* Work instructions
Repeat the entries below exactly. Drop the pictures.

START Exercise inputs

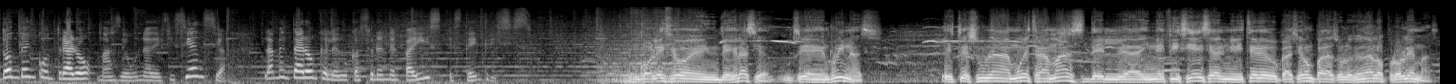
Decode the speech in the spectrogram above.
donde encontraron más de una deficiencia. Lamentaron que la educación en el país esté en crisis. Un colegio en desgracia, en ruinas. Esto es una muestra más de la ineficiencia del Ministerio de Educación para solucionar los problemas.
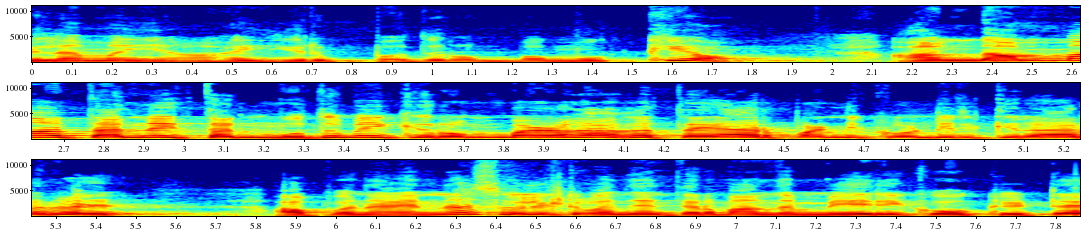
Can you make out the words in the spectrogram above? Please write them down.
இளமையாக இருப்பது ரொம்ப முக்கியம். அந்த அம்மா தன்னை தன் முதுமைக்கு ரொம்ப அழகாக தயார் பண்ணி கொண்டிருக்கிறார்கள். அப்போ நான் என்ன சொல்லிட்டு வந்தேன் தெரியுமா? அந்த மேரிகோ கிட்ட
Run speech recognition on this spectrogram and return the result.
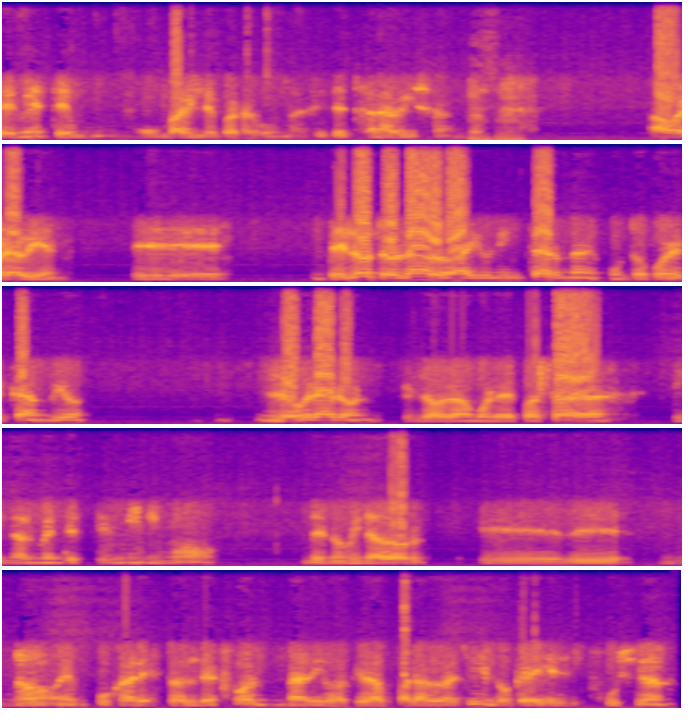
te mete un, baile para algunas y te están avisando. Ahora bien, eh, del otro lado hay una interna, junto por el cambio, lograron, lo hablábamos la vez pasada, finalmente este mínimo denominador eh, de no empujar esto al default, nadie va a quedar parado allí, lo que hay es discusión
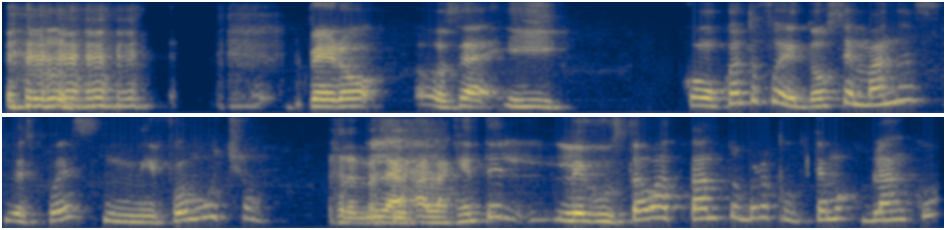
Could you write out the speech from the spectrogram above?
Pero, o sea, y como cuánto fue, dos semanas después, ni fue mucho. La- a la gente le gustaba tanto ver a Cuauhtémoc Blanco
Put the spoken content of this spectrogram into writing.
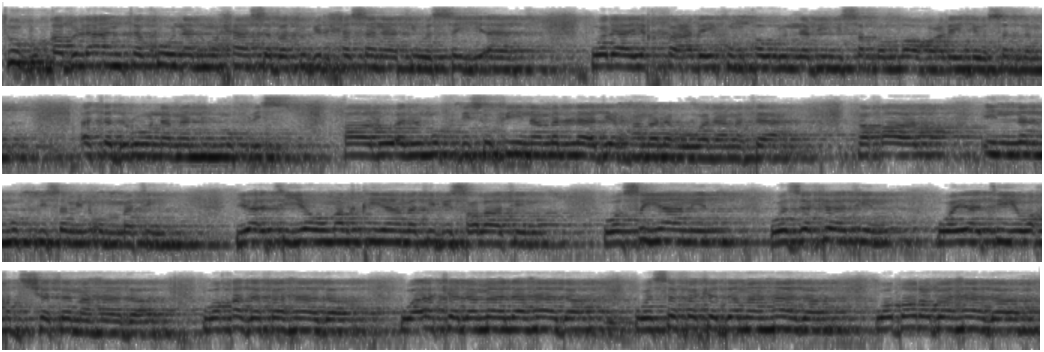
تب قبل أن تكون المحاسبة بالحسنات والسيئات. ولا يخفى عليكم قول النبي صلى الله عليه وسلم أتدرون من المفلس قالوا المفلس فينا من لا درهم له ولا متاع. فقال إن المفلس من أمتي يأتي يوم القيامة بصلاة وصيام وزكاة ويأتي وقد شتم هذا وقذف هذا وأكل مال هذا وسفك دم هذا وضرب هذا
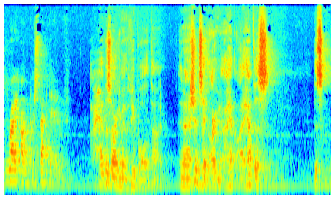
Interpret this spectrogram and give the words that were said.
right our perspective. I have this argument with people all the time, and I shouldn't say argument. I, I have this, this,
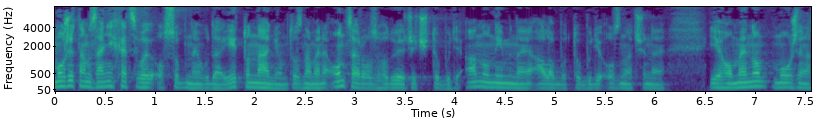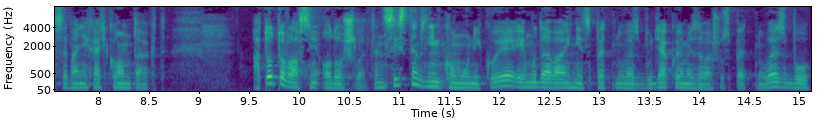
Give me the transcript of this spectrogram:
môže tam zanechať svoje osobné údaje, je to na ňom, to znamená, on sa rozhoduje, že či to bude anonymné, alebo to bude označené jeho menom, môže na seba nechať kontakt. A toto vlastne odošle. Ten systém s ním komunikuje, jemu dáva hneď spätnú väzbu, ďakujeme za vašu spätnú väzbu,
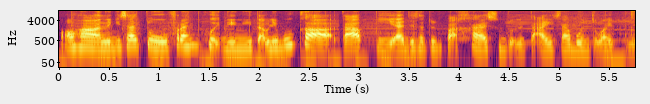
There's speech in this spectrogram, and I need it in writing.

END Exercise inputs

* Exercise response
Decode the speech in the spectrogram above.
donde encontraron más de una deficiencia. Lamentaron que la educación en el país esté en crisis. Un colegio en desgracia, en ruinas. Esto es una muestra más de la ineficiencia del Ministerio de Educación para solucionar los problemas.
Can you make out the words in the spectrogram above? Please write them down.
இளமையாக இருப்பது ரொம்ப முக்கியம். அந்த அம்மா தன்னை தன் முதுமைக்கு ரொம்ப அழகாக தயார் பண்ணி கொண்டிருக்கிறார்கள். அப்போ நான் என்ன சொல்லிட்டு வந்தேன் தெரியுமா? அந்த மேரிகோ கிட்ட
Run speech recognition on this spectrogram and return the result.
te mete un, baile para algunas y te están avisando. Ahora bien, eh, del otro lado hay una interna, junto por el cambio, lograron, lo hablábamos la vez pasada, finalmente este mínimo denominador eh, de no empujar esto al default, nadie va a quedar parado allí, lo que hay es discusión
Could you write out the speech from the spectrogram above?
Pero, o sea, y como cuánto fue, dos semanas después, ni fue mucho. La- a la gente le gustaba tanto ver a Cuauhtémoc Blanco
Put the spoken content of this spectrogram into writing.
تب قبل أن تكون المحاسبة بالحسنات والسيئات. ولا يخفى عليكم قول النبي صلى الله عليه وسلم أتدرون من المفلس قالوا المفلس فينا من لا درهم له ولا متاع. فقال إن المفلس من أمتي يأتي يوم القيامة بصلاة وصيام وزكاة ويأتي وقد شتم هذا وقذف هذا وأكل مال هذا وسفك دم هذا وضرب هذا
Interpret this spectrogram and give the words that were said.
right our perspective. I have this argument with people all the time, and I shouldn't say argument. I, I have this, this,
Give me the transcript of this spectrogram:
môže tam zanechať svoje osobné údaje, je to na ňom, to znamená, on sa rozhoduje, že či to bude anonymné, alebo to bude označené jeho menom, môže na seba nechať kontakt. A toto vlastne odošle. Ten systém s ním komunikuje, jemu dáva hneď spätnú väzbu, ďakujeme za vašu spätnú väzbu,
There's speech in this spectrogram, and I need it in writing.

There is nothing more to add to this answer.